The Journals of Lewis & Clark: May 18, 1805

by Meriwether Lewis and William Clark
May 17, 1805
May 19, 1805

May 18, 1805

Saturday May 18th 1805.

The wind blew hard this morning from the West. we were enabled to employ our toe line the greater part of the day and therefore proceeded on tolerably well. there are now but few sandbars, the river is narrow and current gentle. the timber consists of a few cottonwood trees along the verge of the river; the willow has in a great measure disappeared. in the latter part of the day the hills widened, the bottoms became larger, and contained more timber. we passed a creek on the Stard. side about three oclock, which afforded no water; came too and encamped on the Lard. side opposite to the lower point of a small Island, two miles short of the extremity of the last course of this day. Capt Clark in the course of his walk this evening killed four deer, two of which were the black tailed or mule deer; the skins are now good, they have not yet produced their young.- we saw a number of buffaloe, Elk, deer and Antelopes.- the saline substance frequently mentioned continues to appear as usual.-

May 18th Satturday 1805

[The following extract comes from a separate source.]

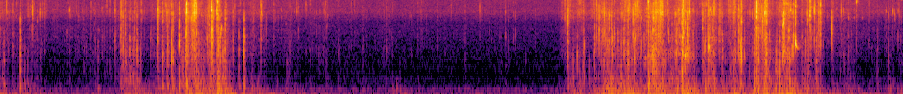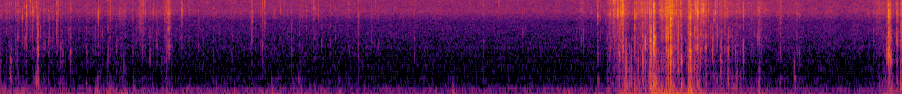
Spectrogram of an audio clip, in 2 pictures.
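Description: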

A windey morning wind from the West we proceeded on verry well with the assistance of the Toe Coard, river narrow but flew Sand bars, & current jentle, but a few Cotton Trees Contained in the bottoms willow is not common on the bears as usial Some little on the Sides of the river is yet to be Seen, the after part of the day was Cloudy & at about 12 oClock it began to rain and continued moderately for about 11/2 hours, not Sufficient to wet a man thro his clothes; this is the first rain Since we Set out this Spring The hills widen and the bottoms Contain more timber than for Several days past, we passed a Wisers Creek on the Std. Side about 3 oClock and Camped on the Lard Side opposit the lower point of a handsom little Island near the middle of the river. I walked on Shore and killed four Deer, 2 common & 2 mule deer, one of which had 3 fauns, 2 others had 2 each, those deer are fat, & their Skins tolerable good, which are now in demand with us for clothes Such as Legins & Mockersons, I Saw great numbers of Buffalows & Elk; Some of the party Shoot & Catch beaver every day & night